(The only thing I really needed was cream to repair very sore nipples from breastfeeding, but there are plenty of natural creams for that.)

It’s important to note that every birthing experience is unique, and what is considered ‘great’ can vary widely. Each woman’s preferences, medical history, and individual circumstances play a significant role in determining the most suitable birthing plan.

Ultimately, the choice between natural childbirth and interventions should be based on informed decision-making and open communication with healthcare providers and letting women decide.

If in doubt, find someone new you feel you can trust to guide you through it. Get the team you deserve. And have faith.

– Christina Reinards


Want to know more about natural, or unmedicated, childbirth?

This medically reviewed article from Baby Center talks more about the benefits of natural birth and how to prepare, including choosing a supportive caregiver and birth environment, developing a birth plan, ensuring you have good labor support, and educating yourself about childbirth and coping techniques.

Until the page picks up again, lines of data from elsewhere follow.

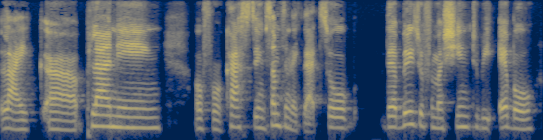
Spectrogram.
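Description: A woman's voice: fairly low pitch, normal speed, a little mellow. A woman, a guest explaining her work carefully with frequent fillers. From Tanzania. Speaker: guest, startup team member. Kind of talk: interview answers.

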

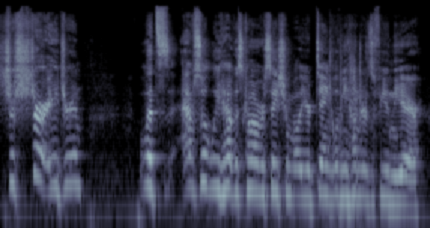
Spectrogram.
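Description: A man's voice: extremely high pitch, steady tone, fairly quick, bright, forceful tone, a little hiss or hum, voice pushed up. A man playing a young wisecracking superhero under pressure in a comic-book reading, with clipped, urgent delivery and sarcastic quips.

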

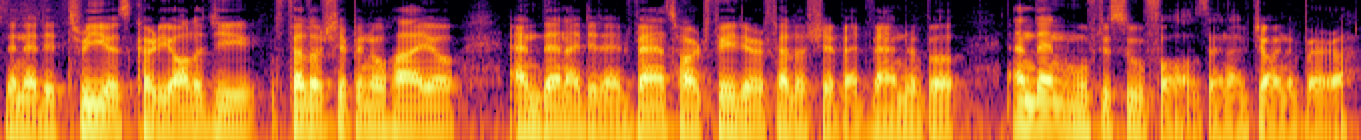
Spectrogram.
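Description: A man's voice: medium pitch, steady tone, fairly quick, few pauses, darkish tone, clean tone. A man from Bangladesh, a cardiologist guest on a call-in medical show, talking in a matter-of-fact, casual way.

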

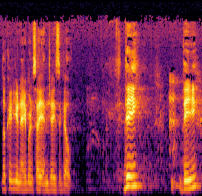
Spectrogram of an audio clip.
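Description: A man's voice: fairly high pitch, animated, moderate pace, noisy background. A middle-aged man with a West Virginia accent giving a sermon in a conversational, folksy way, speaking straight to his listeners. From West Virginia, United States. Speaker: preacher.

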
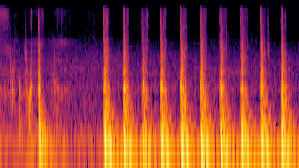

In Brussels and beyond, there are many ways to prepare for birth, including multi-session antenatal classes, hypnobirthing classes, prenatal yoga, prenatal physiotherapy, or sessions with a doula. Read more about some of the many birth preparation options available.